Tiger Woods was sleeping at the wheel of his car and did not know where he was when he was arrested on Monday, according to police in Florida.
The American former world No 1 golfer was arrested on suspicion of driving under the influence with jail records showing he booked into Palm Beach County jail at 7:18am local time.
He was released at 10:50am on ‘his own recognisance’, meaning he has given a written undertaking to co-operate with future legal proceedings.
Woods later issued an apology in a statement, insisting it was nothing to do with alcohol, but rather was caused by an “unexpected reaction to prescribed medication”.
According to a police report released on Tuesday, Woods had “extremely slow and slurred speech” after being awoken by a police officer, who found the golfer’s car stopped in the right lane of the roadway and still running.
Police released a mugshot of Woods following his arrest in the town of Jupiter.

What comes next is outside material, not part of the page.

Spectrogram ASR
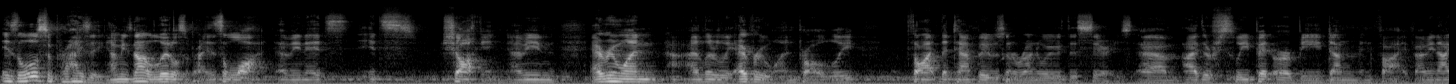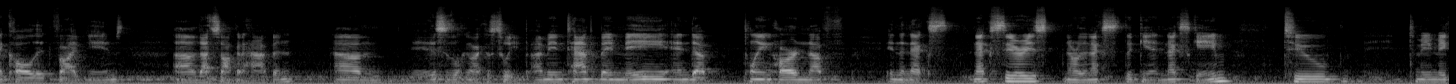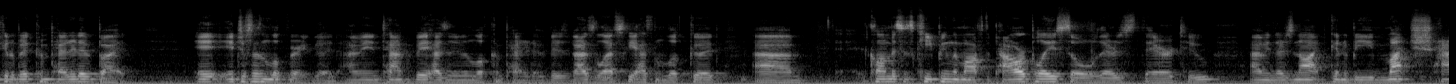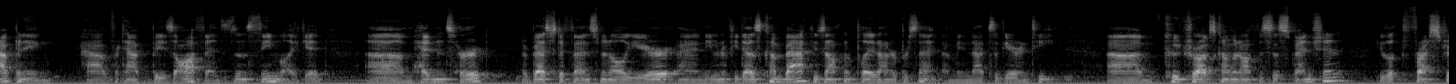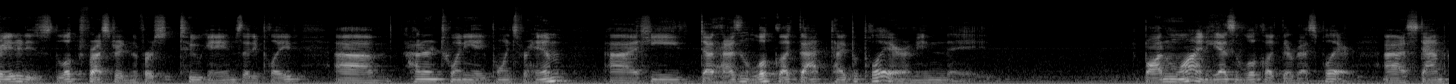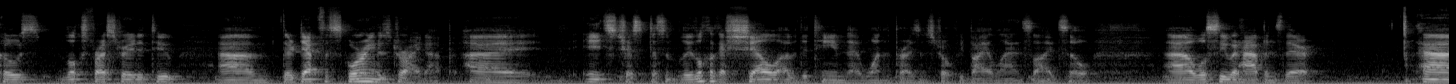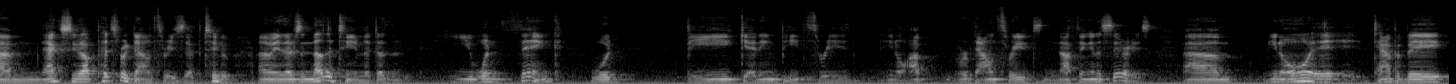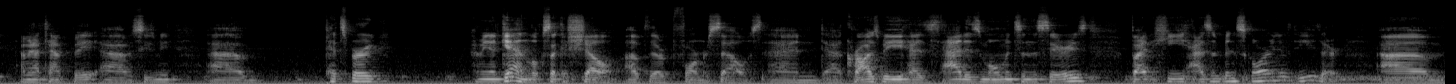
is a little surprising. I mean, it's not a little surprising; it's a lot. I mean, it's it's shocking. I mean, everyone, I literally everyone probably thought that Tampa Bay was going to run away with this series, um, either sweep it or be done in five. I mean, I called it five games. Uh, that's not going to happen. Um, this is looking like a sweep. I mean, Tampa Bay may end up playing hard enough in the next next series or the next the next game to to maybe make it a bit competitive, but it, it just doesn't look very good. I mean, Tampa Bay hasn't even looked competitive. Vasilevskiy hasn't looked good. Um, Columbus is keeping them off the power play, so there's there too. I mean, there's not going to be much happening uh, for Tampa Bay's offense. It doesn't seem like it. Um, Hedman's hurt, their best defenseman all year, and even if he does come back, he's not going to play at 100%. I mean, that's a guarantee. Um, Kucherov's coming off a suspension. He looked frustrated. He's looked frustrated in the first two games that he played. Um, 128 points for him. Uh, he hasn't looked like that type of player. I mean, eh, bottom line, he hasn't looked like their best player. Uh, Stamkos looks frustrated too. Um, their depth of scoring has dried up. Uh, it's just doesn't. They look like a shell of the team that won the President's Trophy by a landslide. So uh, we'll see what happens there. Um, next, you got Pittsburgh down three zip too. I mean, there's another team that doesn't you wouldn't think would be getting beat three, you know, up or down three nothing in a series. Um, you know, it, it, Tampa Bay. I mean, not Tampa Bay. Uh, excuse me. Um, Pittsburgh. I mean, again, looks like a shell of their former selves. And uh, Crosby has had his moments in the series, but he hasn't been scoring either. Um,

Woods’ statement read: “I understand the severity of what I did and I take full responsibility for my actions.
“I want the public to know that alcohol was not involved. What happened was an unexpected reaction to prescribed medications.
“I didn’t realise the mix of medications had affected me so strongly. I would like to apologise with all my heart to my family, friends and the fans. I expect more from myself too.
“I will do everything in my power to make sure this never happens again.”
The 41-year-old is one of the greatest golfers in history, with 79 career PGA Tour wins, but his career has been derailed by injury and issues away from the course.
He has not played competitive golf since pulling out of the Dubai Desert Classic in February after one round because of back pain.
The American subsequently had spinal fusion surgery on April 20, a fourth operation in three years on his troublesome back, which has limited him to three tournament starts worldwide in two years.
Woods was previously charged with careless driving outside his Florida home in 2009, as his personal life came under scrutiny, with the 14-time major winner admitting to having extra-marital affairs, issuing a public apology and planning to undergo therapy.